National park Krka
Raise the bar and clench your teeth, because we are taking you on a unique journey through Dalmatian karst and wild nature to the one of the most beautiful national parks in this part of Europe, the Krka National Park.
Krka is the seventh national park in Croatia. It is known for its numerous lakes and waterfalls. It was named after the river Krka, which is also a part of the park. The national park is situated in central Dalmatia, downstream of Miljevci and only several kilometres southeast from Šibenik. It is comprised of the area along the river Krka, whose source is at the foot of the Dinara Mountain near Knin. It flows through a 75-kilometre-long canyon, through Lake Prokljan and into the Šibenik Channel. It stretches across the area of 142 sq kilometres, 25.6 of which is the water area. Today Krka has seven waterfalls, and its beauties are a real natural karst phenomenon. It is recommended to visit it in spring or summer. Krka is then in its full splendour, and you can even refresh yourself in its clear water.

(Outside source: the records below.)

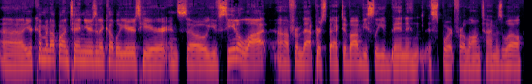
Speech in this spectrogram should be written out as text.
Uh, you're coming up on 10 years in a couple years here, and so you've seen a lot uh, from that perspective. Obviously, you've been in sport for a long time as well.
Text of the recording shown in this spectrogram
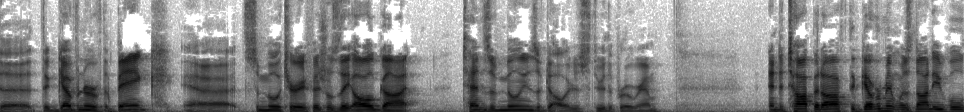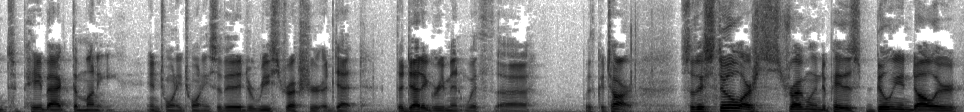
the the governor of the bank, uh, some military officials. They all got tens of millions of dollars through the program. And to top it off, the government was not able to pay back the money in 2020, so they had to restructure a debt, the debt agreement with uh, with Qatar. So they still are struggling to pay this billion dollar,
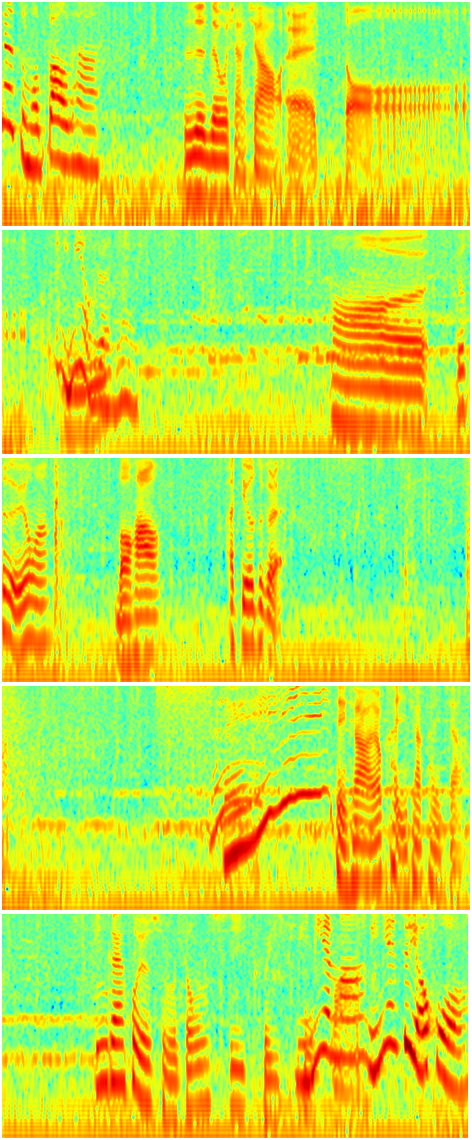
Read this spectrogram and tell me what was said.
那怎么爆它？等等等，我想一下哦。哎，咚！里面有人呢。哦，丢这个有用吗？不好。啊，丢这个嘞。哎，等一下，要看一下看一下，应该会有什么东西可以。里面吗？里面是有火。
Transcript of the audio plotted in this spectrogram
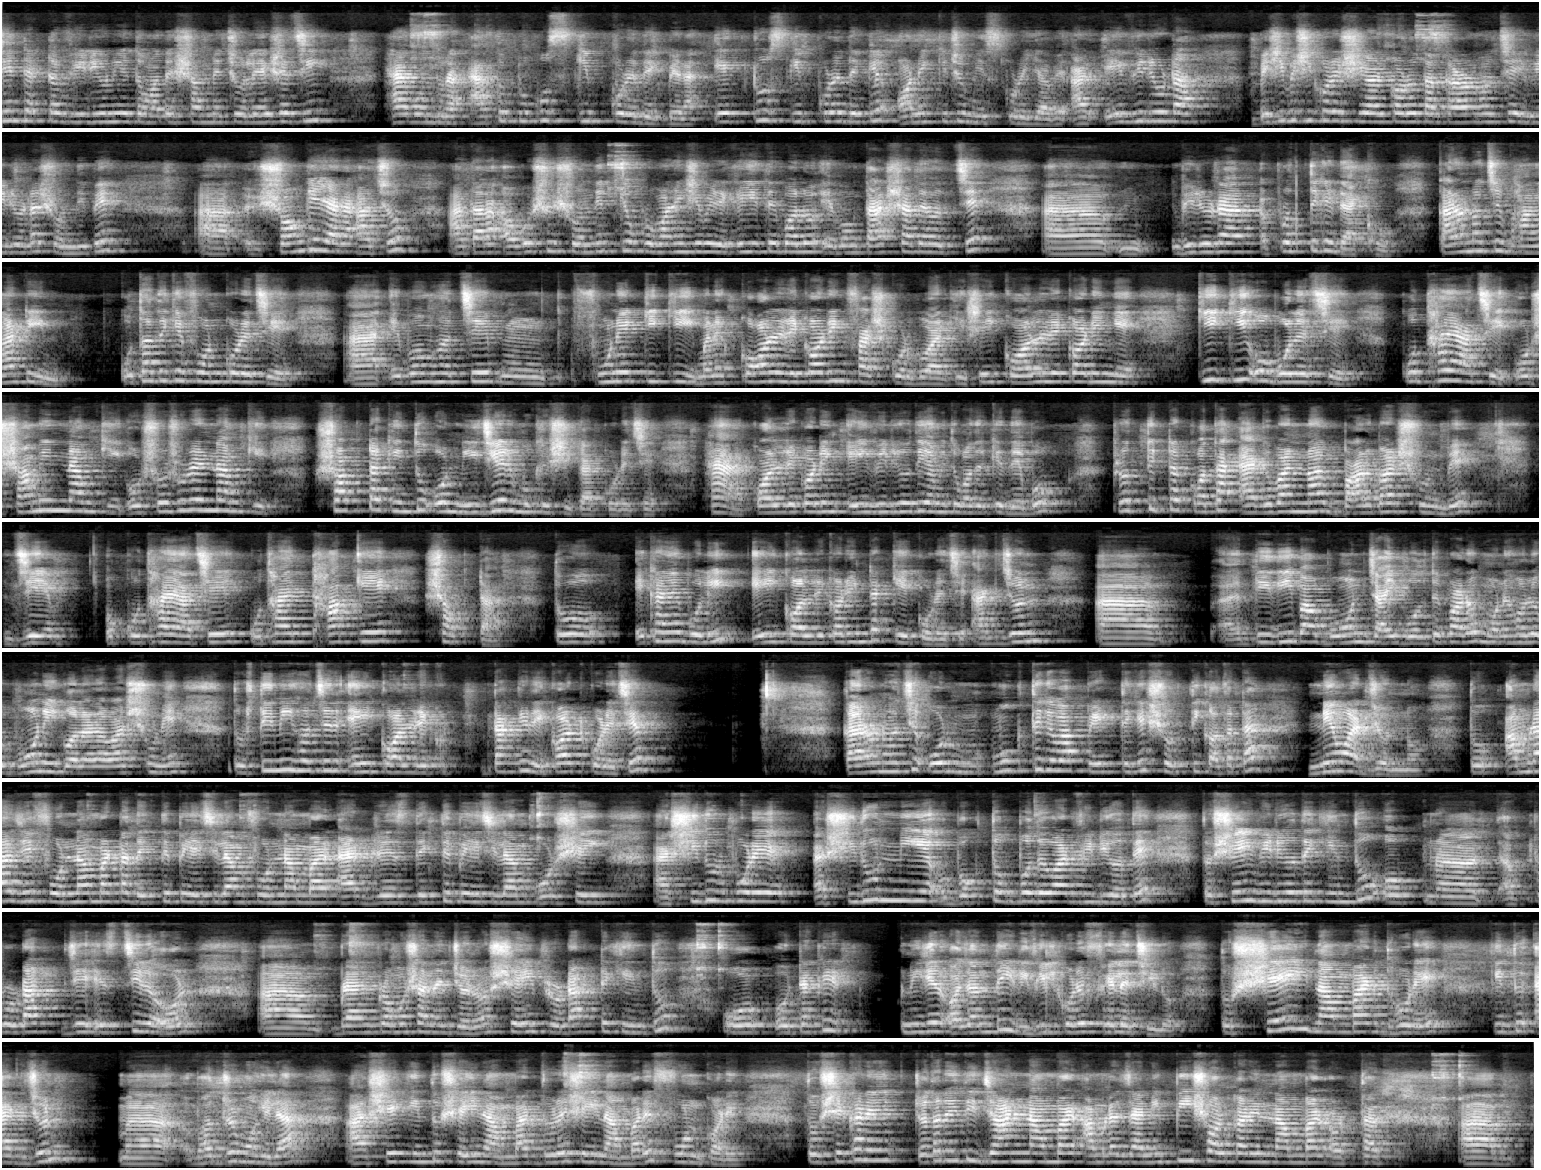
Urgent একটা video নিয়ে তোমাদের সামনে চলে এসেছি। হ্যাঁ বন্ধুরা, এতটুকু স্কিপ করে দেখবে না। একটু স্কিপ করে দেখলে অনেক কিছু মিস করে যাবে। আর এই ভিডিওটা বেশি বেশি করে শেয়ার করো, তার কারণ হচ্ছে এই ভিডিওটা সন্দীপের সঙ্গে যারা আছো, আর তারা অবশ্যই সন্দীপকেও প্রমাণ হিসেবে রেখে যেতে বলো এবং তার সাথে হচ্ছে ভিডিওটা প্রত্যেকে দেখো। কারণ হচ্ছে ভাঙাটিন কোথা থেকে ফোন করেছে এবং হচ্ছে ফোনে কি কি মানে কল রেকর্ডিং ফাঁস করব আর কি, সেই কল রেকর্ডিংয়ে কি কি ও বলেছে, কোথায় আছে, ওর স্বামীর নাম কি, ওর শ্বশুরের নাম কি, সবটা কিন্তু ও নিজের মুখে স্বীকার করেছে। হ্যাঁ কল রেকর্ডিং এই ভিডিও দিয়ে আমি তোমাদেরকে দেব। প্রত্যেকটা কথা একবার নয়, বারবার শুনবে যে ও কোথায় আছে, কোথায় থাকে সবটা। তো এখানে বলি, এই কল রেকর্ডিংটা কে করেছে? একজন দিদি বা বোন যাই বলতে পারো, মনে হলো বোন এই গলার আওয়াজ শুনে। তো তিনি হচ্ছেন এই কল রেকর্ডটাকে রেকর্ড করেছে। কারণ হচ্ছে ওর মুখ থেকে বা পেট থেকে সত্যি কথাটা নেওয়ার জন্য। তো আমরা যে ফোন নাম্বারটা দেখতে পেয়েছিলাম ফোন নাম্বার অ্যাড্রেস দেখতে পেয়েছিলাম, ওর সেই সিঁদুর পরে সিঁদুর নিয়ে বক্তব্য দেওয়ার ভিডিওতে, তো সেই ভিডিওতে কিন্তু ও প্রোডাক্ট যে এসছিল ওর ব্র্যান্ড প্রমোশনের জন্য, সেই প্রোডাক্টে কিন্তু ও, ওটাকে নিজের অজান্তেই রিভিল করে ফেলেছিল। তো সেই নাম্বার ধরে কিন্তু একজন ভদ্র মহিলা আর সে কিন্তু সেই নাম্বার ধরে সেই নাম্বারে ফোন করে। তো সেখানে যথারীতি যার নাম্বার আমরা জানি পি সরকারের নাম্বার অর্থাৎ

On our way to the national park, we will pass through several Dalmatian villages on the mouth of the river.
Zaton is a typical Dalmatian town, surrounded by hills, made of old and new stone houses. It was built on the very edge of a bay that bears the same name. This channel is connected to the Šibenik Channel by the brackish Lake Prokljan. The bay is surrounded by several hills: Rastovac (133 metres), Križeva glava (102 metres) and Glavica(147 metres).
We will continue to the town of Raslina.

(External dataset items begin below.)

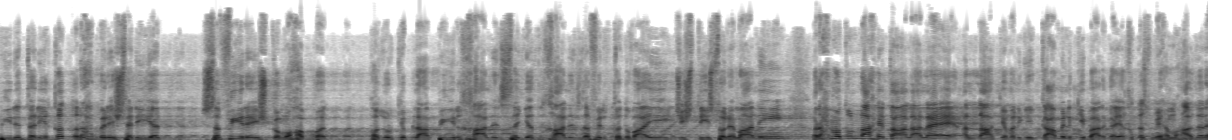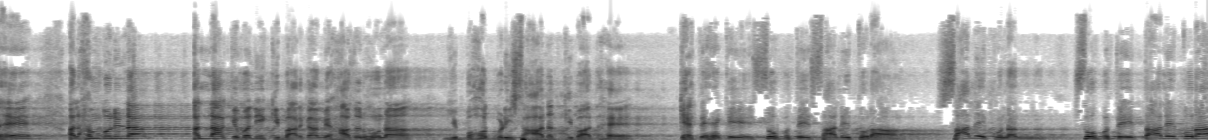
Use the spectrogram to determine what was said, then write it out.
پیر طریقت، رہبر شریعت، سفیر عشق و محبت، حضور قبلہ پیر خالد سید خالد ظفر قدوائی چشتی سلیمانی، رحمت اللہ تعالی علیہ، اللہ کے ولی کامل کی بارگاہ اقدس میں ہم حاضر ہیں۔ الحمدللہ، اللہ کے ولی کی بارگاہ میں حاضر ہونا یہ بہت بڑی سعادت کی بات ہے۔ کہتے ہیں کہ صحبت سالے تورا، سالے کنن۔ صحبت تالے تورا،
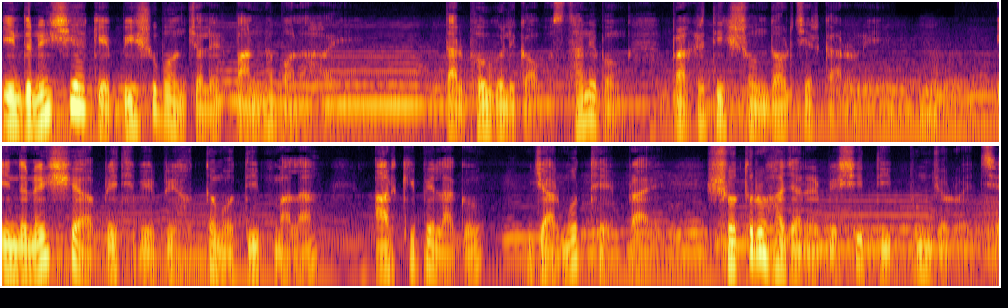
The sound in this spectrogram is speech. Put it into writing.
ইন্দোনেশিয়াকে বিষুব অঞ্চলের পান্না বলা হয়। তার ভৌগোলিক অবস্থান এবং প্রাকৃতিক সৌন্দর্যের কারণে। ইন্দোনেশিয়া পৃথিবীর বৃহত্তম দ্বীপমালা আর্কিপেলাগো, যার মধ্যে প্রায় সতেরো হাজারের বেশি দ্বীপপুঞ্জ রয়েছে।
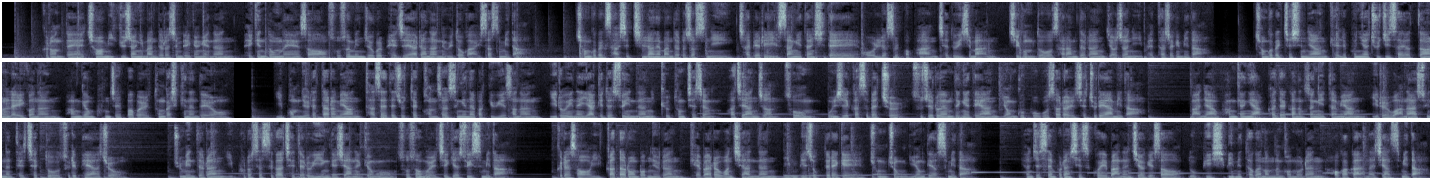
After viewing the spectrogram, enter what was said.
그런데 처음 이 규정이 만들어진 배경에는 백인 동네에서 소수민족을 배제하려는 의도가 있었습니다. 1947년에 만들어졌으니 차별이 일상이던 시대에 어울렸을 법한 제도이지만 지금도 사람들은 여전히 배타적입니다. 1970년 캘리포니아 주지사였던 레이건은 환경품질법을 통과시키는데요. 이 법률에 따르면 다세대 주택 건설 승인을 받기 위해서는 이로 인해 야기될 수 있는 교통체증, 화재 안전, 소음, 온실가스 배출, 수질 오염 등에 대한 연구 보고서를 제출해야 합니다. 만약 환경이 악화될 가능성이 있다면 이를 완화할 수 있는 대책도 수립해야 하죠. 주민들은 이 프로세스가 제대로 이행되지 않을 경우 소송을 제기할 수 있습니다. 그래서 이 까다로운 법률은 개발을 원치 않는 민비족들에게 종종 이용되었습니다. 현재 샌프란시스코의 많은 지역에서 높이 12m가 넘는 건물은 허가가 나지 않습니다.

Raslina is situated on the west coast of Lake Prokljan. It was first mentioned in 1298 when the Diocese of Šibenik was established. During the World War Two, it was burned to the ground. Today, Rastlina is a tourist destination popular for its seafood and quality wines.
The next destination is Skradin. We will reach Skradin following the macadam roads and white trails through the beautiful Dalmatian karst.

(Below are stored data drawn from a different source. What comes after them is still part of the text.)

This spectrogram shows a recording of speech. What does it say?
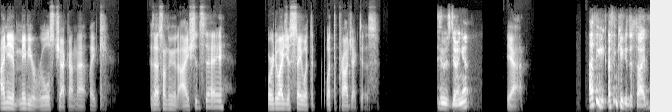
I need a, maybe a rules check on that. Like, is that something that I should say, or do I just say what the what the project is? Who is doing it? Yeah. I think I think you could decide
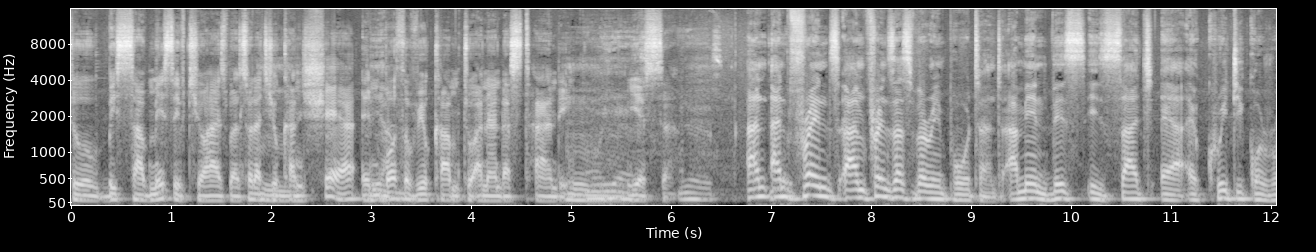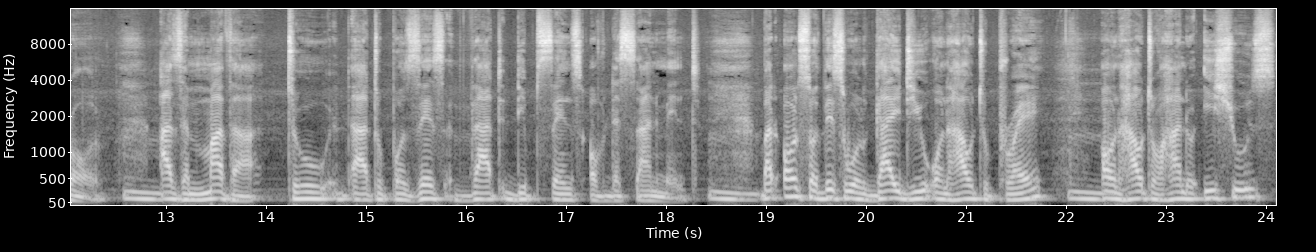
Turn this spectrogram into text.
to be submissive to your husband so that you mm. can share and Yeah. both of you come to an understanding. Oh, yes. yes. sir. Yes. And and friends, and friends, that's very important. I mean, this is such a, a critical role as a mother to uh, to possess that deep sense of discernment. Mm. But also, this will guide you on how to pray, mm. on how to handle issues,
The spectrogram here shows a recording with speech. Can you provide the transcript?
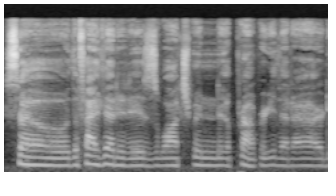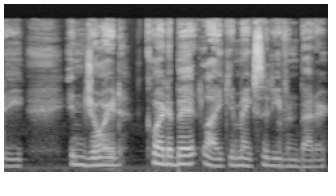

The town of Skradin, situated approx. 15 km from Šibenik, is one of the oldest Croatian towns.
Its history dates from the Illyrian era, but it was named only when this area fell under the Roman rule. On the remains of the Illyrian settlement, a town of Scardona was founded, an important junction, a commercial and administrative centre.
The Roman Scardona was completely destroyed and abandoned. The settlement was rebuilt after the arrival of Croats, and in the 10th century, it was mentioned by its current name. Since it is situated in the close vicinity of the Krka National Park, it is one of the most important Adriatic nautical tourist destinations.
After the tour of the Krka National Park, we will follow the Krka channel and return via Zaton to Vodice.
Starting/ending point: Vodice
Route length: 45-50 kilometres
Estimated time: 3h30min – 4 hours
Return with the boat through Krka channel to Vodice